Coordinated Or Bold, French Open Move Criticized

WASHINGTON, March 18, 2020 (by Michael Dickens)

When the French Open, one of the four Grand Slam tournaments, was postponed Tuesday, it became the latest worldwide sporting event to fall victim of the coronavirus pandemic. At first glance, the move by the French Tennis Federation (FFT) seemed pragmatic and came as a result of a countrywide lockdown in France designed to limit the spread of the novel coronavirus.

The premier clay-court event in the world was scheduled to take place at Roland Garros from May 24 to June 7. However, French Open organizers moved the dates out to September 20 to October 4, meaning it would start just a week after the conclusion of the US Open in New York and pose a conflict with the Laver Cup, which takes place the weekend of September 25-27 in Boston.

Complicating matters, because of the coronavirus restrictions in Paris and throughout France, construction work at Roland Garros recently was halted and might have made the site not ready for play in May.

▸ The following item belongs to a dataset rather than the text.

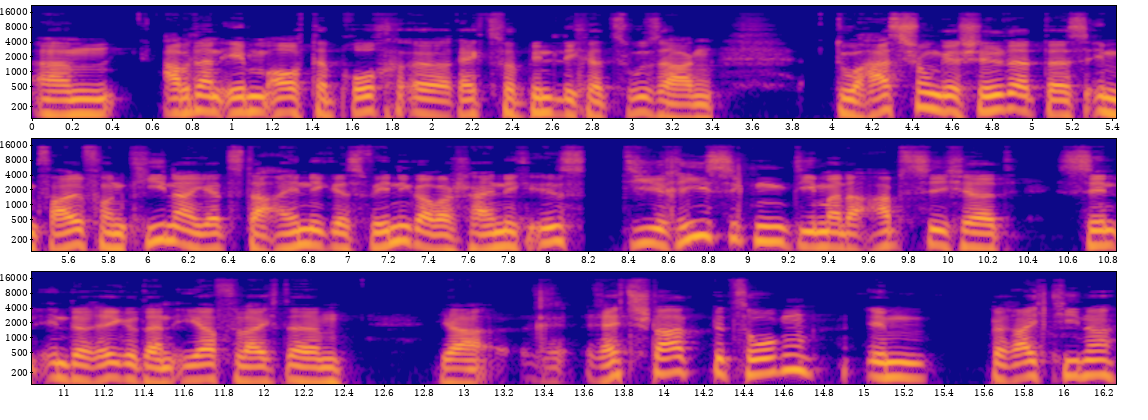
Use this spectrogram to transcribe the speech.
ähm, aber dann eben auch der Bruch äh, rechtsverbindlicher Zusagen. Du hast schon geschildert, dass im Fall von China jetzt da einiges weniger wahrscheinlich ist. Die Risiken, die man da absichert, sind in der Regel dann eher vielleicht ähm, ja rechtsstaatbezogen im Bereich China.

“This decision was made in the interest of both the community of professional tennis players, whose 2020 season has already been compromised, and of the many fans of tennis and Roland Garros,” Bernard Giudicelli, president of the FFT, said in a statement. We are acting responsibly and must work together in the fight to ensure everybody’s health and safety.”

“Excusez moi???” two-time Grand Slam champion Naomi Osaka of Japan wrote on Twitter, reflecting criticism of the decision to move the French Open to become a fall event. Ben Rothenberg, a tennis correspondent for The New York Times, labeled the French Open move on Twitter as “Roland Garros’ brazen calendar grab gambit.” Another critic of the move, Blair Henley, a WTA host and tennis writer, tweeted: “Bold move to go rogue. Every tournament for itself at this point.”

The French Open move directly affects at least 11 different ATP and WTA events, in Europe and Asia: St. Petersburg, Metz, the Laver Cup, Chengdu, Zhuhai, Sofia, Guangzhou, Seoul, Tokyo, Wuhan and Tashkent.

In a telephone interview with Christopher Clarey of The New York Times, Canada’s Vasek Pospisil, a member of the ATP Player Council, said the decision to move the French Open had “come literally out of the blue,” for the ATP.

“We have discussions and negotiations between the Grand Slams and the ATP,” Pospisil said. “We’re always trying to make it work for everybody, and they just haven’t consulted the ATP, the players or other tournaments. Just a very selfish move. They’re basically doing a power play right now, and it’s quite arrogant.”

During a news conference in Paris Tuesday, Giudicelli said “What was important for us was that the tournament continue. We would not have accepted that clay-court tennis be swept off the international schedule.”

Raul Zurutuza, tournament director for the recently completed Abierto Mexicano TELCEL ATP and WTA events in Acapulco, slammed the FFT’s decision to move the French Open’s dates. He wrote on Twitter (translated from Spanish to English): ”The decision of @rolandgarros moving the tournament to September is, from my point of view, treacherous and selfish and only shows the disdain they have towards the other tournaments on the Tour and apparently also the players, because they did not consult them.”

Tuesday evening, the USTA, which governs the US Open, issued a measured statement that reflected its feelings:

“The USTA is continuing to plan for the 2020 US Open and is not at this time implementing any changes to the schedule.

“These are unprecedented times, though, and we are assessing all of our options, including the possibility of moving the tournament to a later date.

“At a time when the world is coming together, we recognize that such a decision should not be made unilaterally, and therefore the USTA would only do so in full consultation with the other Grand Slam tournaments, the WTA and ATP, the ITF and our partners, including the Laver Cup.”

In response to the the USTA statement, Darren Cahill, who coaches Simona Halep and is also an ESPN tennis analyst, wrote on Twitter: “This is a proper statement and position relating to a future tournament, unlike our friends at Roland Garros. Let’s take a breath, take our time, of course try and protect the four majors as a priority, but come together to work together as a whole, ATP, WTA, ITF and majors be all in.”